We are happy to let machines sort through important identity matching data, discarding the irrelevant data and highlighting the risky entries. They do a great job of it. What about the post-matching process? Can they do that safely, reliably and intuitively too?
That’s the general idea. The current trend in innovation is moving the post-matching process towards automation, towards artificial intelligence techniques. This is where more research and development activity is needed.
This drive is largely because even at the post-matching stage, there is still a large volume of data that needs to be sifted through. Say an organisation’s customer database is 10 million and the initial identity screening process highlights 1% (a perfectly respectable number) of that database as needing attention, that is still 100,000 alerts that have to be checked manually. That is a lot of hours chewed up by manual investigations and therefore a huge cost to organisations.

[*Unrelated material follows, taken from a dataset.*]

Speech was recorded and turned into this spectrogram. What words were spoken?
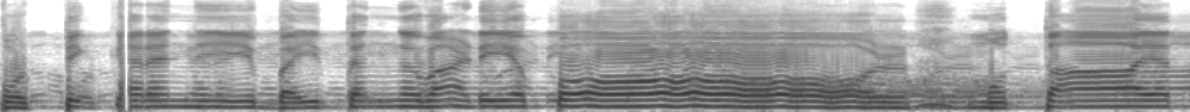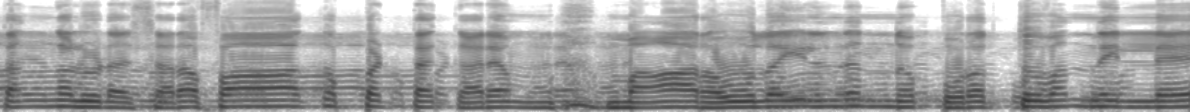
പൊട്ടിക്കരഞ്ഞ് ബൈത്തങ്ങ് പാടിയപ്പോൾ മുത്തായ തങ്ങളുടെ ശറഫാക്കപ്പെട്ട കരം മാറൗലയിൽ നിന്ന് പുറത്തു വന്നില്ലേ?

If robots could do those checks instead, it would save organisations a lot of time and money. Artificial intelligence techniques are sufficiently mature now to predict that we are already well on our way towards this situation. Within five years, it is likely that robots will have been trained and programmed by human investigators to take over much of the post-matching tasks and be making decisions on more than half of the alerts. By automating the post-matching process and enabling robots to make many decisions, humans will only be required to handle more complex cases.

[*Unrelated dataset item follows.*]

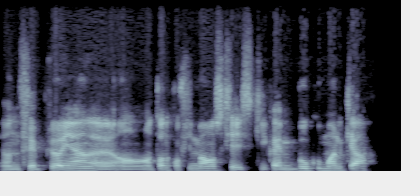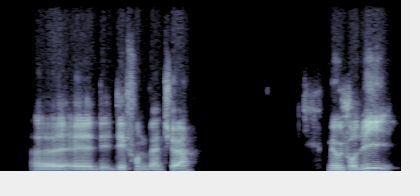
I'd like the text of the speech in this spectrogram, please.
et on ne fait plus rien en, temps de confinement, ce qui, est, quand même beaucoup moins le cas des fonds de venture. Mais aujourd'hui,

This substantial cost reduction is very compelling for financial institutions. However, there is a balance to be struck between reducing costs by automating processes as much as possible, whilst still maintaining rigorous standards. There have been recent examples of multi-billion fines because of sanction breaches, so organisations know they have to tread very carefully.
What’s next? The current political landscape is highly volatile. Financial institutions have to be ready to react to fluctuating political demand very quickly. As a result, next week’s post looks at how to do that, honing in on the emergence of dynamic reference data.
Also in our series on identity matching